    “A 33-year bond for the desalination plant came in at 4.78 percent interest, while several shorter term issues and a pipeline bond sold at rates ranging from 4 percent to 4.5 percent. Those rates were well below the 5.2 percent to 5.6 percent that the authority budgeted. “It’s pretty unusual to do 30-year financing at a BBB level and have interest rates in the 4s,” said David Moore, managing director of Clean Energy Capital, a consulting firm that advised the water authority on the financing. On Dec. 24, it sold $734 million in bonds, trimming more than $100 million from the bond issue because the favorable rates allowed it to cut costs. Money from those bonds, along with $188 million in private equity, will pay for the desalination plant and a related pipeline.

    Poseidon’s www site about Carlsbad:
    Bloomberg News comment about the offering

  2. When I lived in Laos for year before business school, the most controversial topic was always the Xayaburi dam, now under construction, crossing the great Mekong river. Although a very emotional subject, experts were not worried about Lao somehow reducing the overall flow of water downstream, instead focusing on:

    1/ Fisheries
    2/ displaced villages
    3/ effects of smoothing downstream flow rates, i.e. reducing seasonal variability

    One myth to debunk is that dams somehow reduce the flow of water downstream. To quote from the sourced website below, “The dam holds the water when it rains and the river flow goes beyond normal. It releases this excess water when the river is dryer. It acts as a buffer to moderate the natural extremeties observed in the river.”

    As rebuttal, international rivers contends that evaporation losses are very material, in addition to other loss effects. However, I can’t find any authoratative, non-biased study of evaporation and I believe this is still a negligible loss compared to total flow rate. There are also “liquid monolayer” technologies that aim to prevent unwanted evaporation.

    Hence, as long as the dam builders do not seriously change the direction of the flow, downstream states, including India etc. mentioned in the article, should still receive comparable water sources, albeit at a more steady rate.

    In summary, to protect each nation’s right to water, the focus needs to be on the current demand for water in each state, not the building of dams.


    • By John Macomber
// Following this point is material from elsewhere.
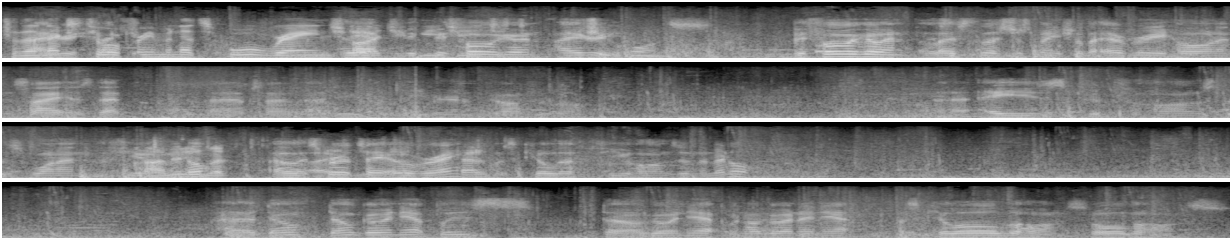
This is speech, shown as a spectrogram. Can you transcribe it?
For the I next agree. two or three minutes, all range, Yeah, RGBG, before we go in, I shoot agree. horns. Before we go in, let's let's just make sure that every horn in sight is dead. Uh, so I do keep hearing them go off as well. Uh, A is good for horns. There's one and a few in the middle. Uh, let's rotate over A. Let's kill a few horns in the middle. Uh, don't don't go in yet, please. Don't go in yet. We're not going in yet. Let's kill all the horns. All the horns.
      Here is an example of a company trying to commercialize liquid monolayer technology to reduce losses from evaporation. I wish the “technology” page was more robust 🙂 This is a group of of MIT trying to sell to the Texas municipal market.


  1. In the news: Urbanization, Resource Scarcity, Cities, and Political Stalemates | Sustainable Cities: Urbanization, Infrastructure, and Finance - March 2, 2013

    […] “A costly California desalination plant bets on future affordability” (Carlsbad, CA plant funded by private equity and a bond issue) New York Times March 1, 2013 here and related post in IBEE blog here. […]

  2. Most Commented through Sunday, March 10th | Innovation in Business, Energy, and Environment - March 12, 2013

    […] Forget Oil. Fight for Water! […]

Leave a Reply

Fill in your details below or click an icon to log in: Logo

You are commenting using your account. Log Out /  Change )

Google+ photo

You are commenting using your Google+ account. Log Out /  Change )

Twitter picture

You are commenting using your Twitter account. Log Out /  Change )

Facebook photo

You are commenting using your Facebook account. Log Out /  Change )


Connecting to %s

%d bloggers like this: